We have reached about $2.32 in our conservative analysis. The tax burden on this family for Gadget X will probably come in at 40 or 50 percent after we take into account the tax burden at all the levels involved here. The factory has supplies shipped to it and must pay those who in turn pay taxes, and so on and so forth. Could it be that $5 (or more!) of the price of Gadget X actually goes to pay taxes somewhere down the line? Yep.
But it is argued that all these taxes are necessary to help Family Z. Perhaps Family Z wouldn’t need the help if 50% of its costs were trimmed back. But even so, a justification that ostensibly was meant to help poor people actually comes back to hurt them the most, for $10 for Gadget X out of a poor person’s budget is much more on a percentage basis then it is out of a rich person’s budget.

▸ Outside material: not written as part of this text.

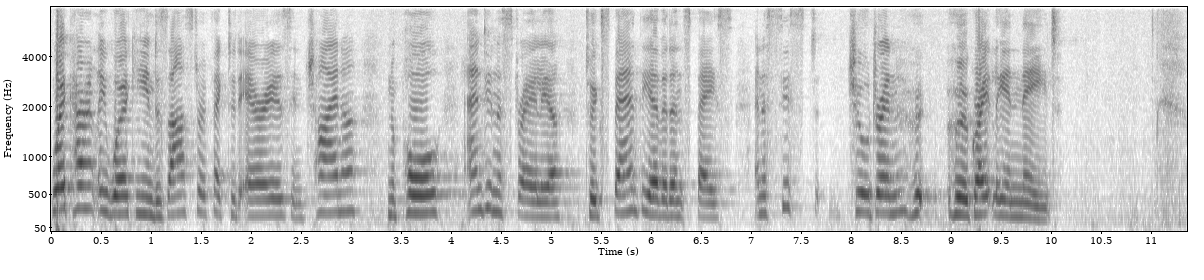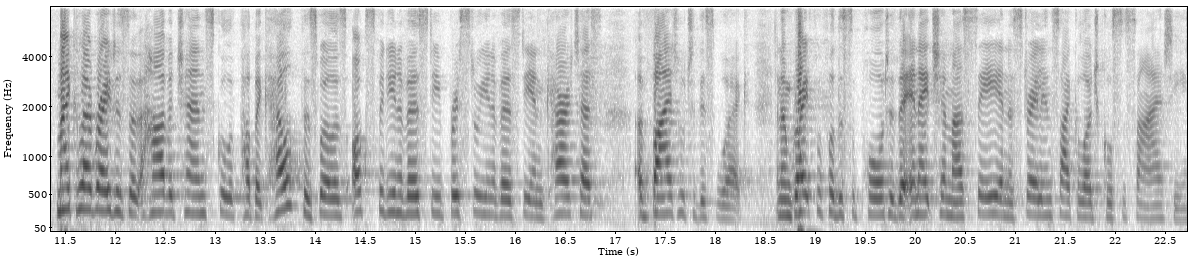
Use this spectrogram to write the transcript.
We're currently working in disaster-affected areas in China, Nepal and in Australia to expand the evidence base and assist children who, who are greatly in need. My collaborators at Harvard Chan School of Public Health, as well as Oxford University, Bristol University and Caritas are vital to this work. And I'm grateful for the support of the NHMRC and Australian Psychological Society.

The attempt to help the poor ends up sticking it to them the worst.
We can go on and on and on. You buy a house, the seller is taxed. He takes these taxes into account. You buy a car, the seller is taxed. He takes these taxes into account. Who then is paying for the tax? The seller? Nope, the buyer. The end user, if you will.
Meanwhile, all these corporations up and down the line are hiring and firing and compensating based on what they can afford and what they can afford is as impacted by their tax burden as it is for us, the final consumer.
The truth is that it is a very small thing to say that if our hypothetical family wanted a parent to stay home with the kids they could easily do so if so much wasn’t being automatically withdrawn from their paycheck. In reality, if we looked at how much governmental interference was costing the family at every level of its existence… fuel taxes, cell phone taxes, property taxes, sales taxes, etc, etc, etc, we may find that the actual tax burden is beyond stifling.
I said at the beginning that there is a proper place for government and there certainly is a proper time and mechanism for taxation. However, it is important that we understand the actual impact and consequences of government and taxation and alert ourselves to the very real possibility that tyranny, actual outright tyranny, can be foisted upon a society- indeed, is already upon us- with that society’s ‘consent’ and without even their knowledge.
But now you know. Now what are you going to do?